During the second half Wits struggled to get the ball out from their own 16 yard hits, this was mainly due to a change in strategy from the Jeppe side who stepped higher in defence preventing most of the ball getting to the Wits forwards. Jeppe showed great composure and awareness and pulled any chance of a victory away from Wits.
In quick succession Jeppe scored two goals in the 22nd and 25th minutes to put Wits 4-2 behind.
Wits came back with another goal from Du Toit in the 27th minute, this time taken from a penalty stroke.

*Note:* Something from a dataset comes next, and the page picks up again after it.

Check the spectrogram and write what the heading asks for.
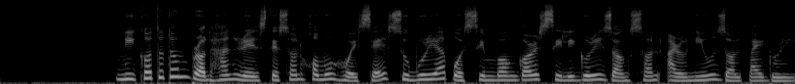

Wits goal keeper Zimisile Shange was peppered with a number of shots from all corners of the D. The students were lucky to leave just two more goals unanswered in the 29th and 33rd minute as Jeppe put the score line to 6-3.
Wits coach Peter de Lange threw in one final gamble by replacing Shange with an extra outfield player with three minutes to go. The change in strategy was ineffectual in returning a goal but did manage to stem the flow of goals as players were able pick up loose unmarked players.
After a comfortable 5-3 win last week Wits’ hopes of keeping with the top competitors in the league took a major knock after the loss.
One usually associates a fairy tale, like Red Riding Hood, with a small unassuming girl who gently ambles her way through the woods on the way to grandma’s house. Unknown to the red-caped girl, she is followed by a fierce wolf who among other things intends to make a lunch for two, a dinner for one. If the wolf had to see the Wits’ theatre production In The Company of Wolves, HE would have been on the menu.
In this production, the meek girl is transformed. She is manifested though the bold manoeuvres of a set of dancers that challenge the misconceptions of feminine vulnerability.
To watch the cast effortlessly weave among each other was simply sublime. Equally sublime was the musical score which paired perfectly with the dancing style. A rhythmic ebb and flow was beautifully built up to a crescendo at the end of the 25 minute production.
From walls to backstage the cast makes use good use of the Wits Nunnery, which seems very cramped when six dancers try to perform on it.
In a weirdly uncomfortable way, the cramped feeling adds toward the play’s success. You cannot distance yourself from the action.
It’s in your face and you become more involved as a result. You are also forced to respect the level of planning and curatorship involved in manoeuvring in such a small space.
Cast member Mark Tathum said that the crew was hoping the production would be in contention for the Grahamstown Arts Festival later this year.
At a cost of R10 a ticket the show is well worth making the long walk down to the South side of East Campus. It will be on till the end of the week (8 Feb) and is only showing at 13h00.
Directed by Jason Solomon and Chanelle Sardinha In The Company of Wolves delightfully overturns an out of date nursery tale and is a must see. Book it now.
In the Company of Wolves
Venue: The Wits Nunnery, close to the Wits Theatre, East Campus
Dates: O Week, 4 – 8 February 2013
Length: 25 Minutes
Cost: R10 per person